**BRIEF**
Write out the records that follow exactly. Do not include pictures.

**RAW DATA**
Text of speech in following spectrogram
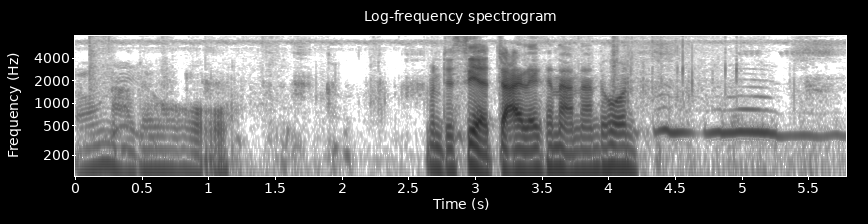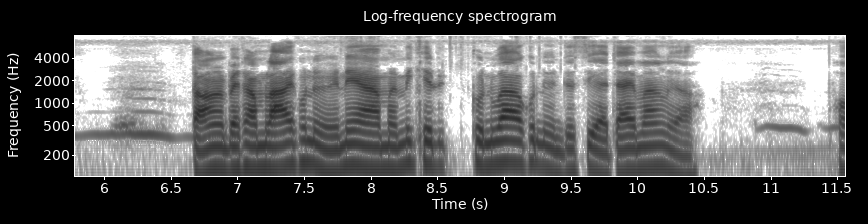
ร้องหนักเลยโอ้โห มันจะเสียใจเลยขนาดนั้นทุกคนตอนมันไปทำร้ายคนอื่นเนี่ย มันไม่คิดคุณว่าคนอื่นจะเสียใจมากเลยเหรอพอ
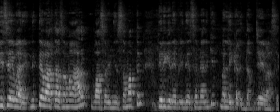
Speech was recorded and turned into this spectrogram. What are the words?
వీసే వారి నిత్య వార్తా సమాహారం వాసవి న్యూస్ సమాప్తం. తిరిగి రేపు ఇదే సమయానికి మళ్ళీ కలుద్దాం. జయ వాసవి.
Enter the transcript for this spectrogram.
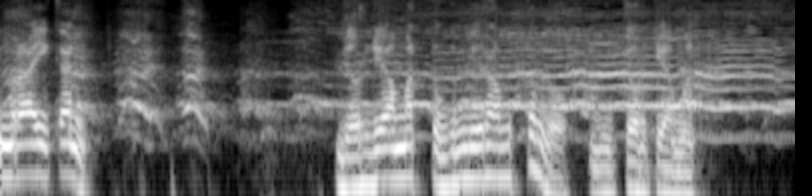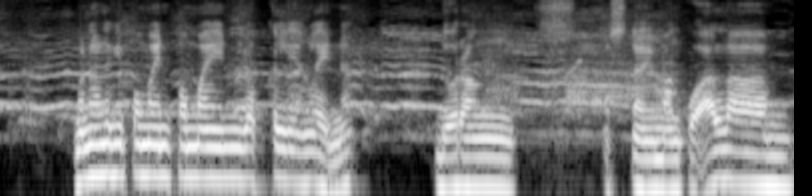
meraihkan. Jordi Amat tuh gembira betul loh. Jordi Amat. Mana lagi pemain-pemain lokal yang lain nah? Dorang Asnawi Mangku Alam,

**EXERCISE ANSWER**
Text of speech in following spectrogram
ร้องหนักเลยโอ้โห มันจะเสียใจเลยขนาดนั้นทุกคนตอนมันไปทำร้ายคนอื่นเนี่ย มันไม่คิดคุณว่าคนอื่นจะเสียใจมากเลยเหรอพอ
Speech was recorded and turned into this spectrogram. What are the words?
వీసే వారి నిత్య వార్తా సమాహారం వాసవి న్యూస్ సమాప్తం. తిరిగి రేపు ఇదే సమయానికి మళ్ళీ కలుద్దాం. జయ వాసవి.
Enter the transcript for this spectrogram.
meraihkan. Jordi Amat tuh gembira betul loh. Jordi Amat. Mana lagi pemain-pemain lokal yang lain nah? Dorang Asnawi Mangku Alam,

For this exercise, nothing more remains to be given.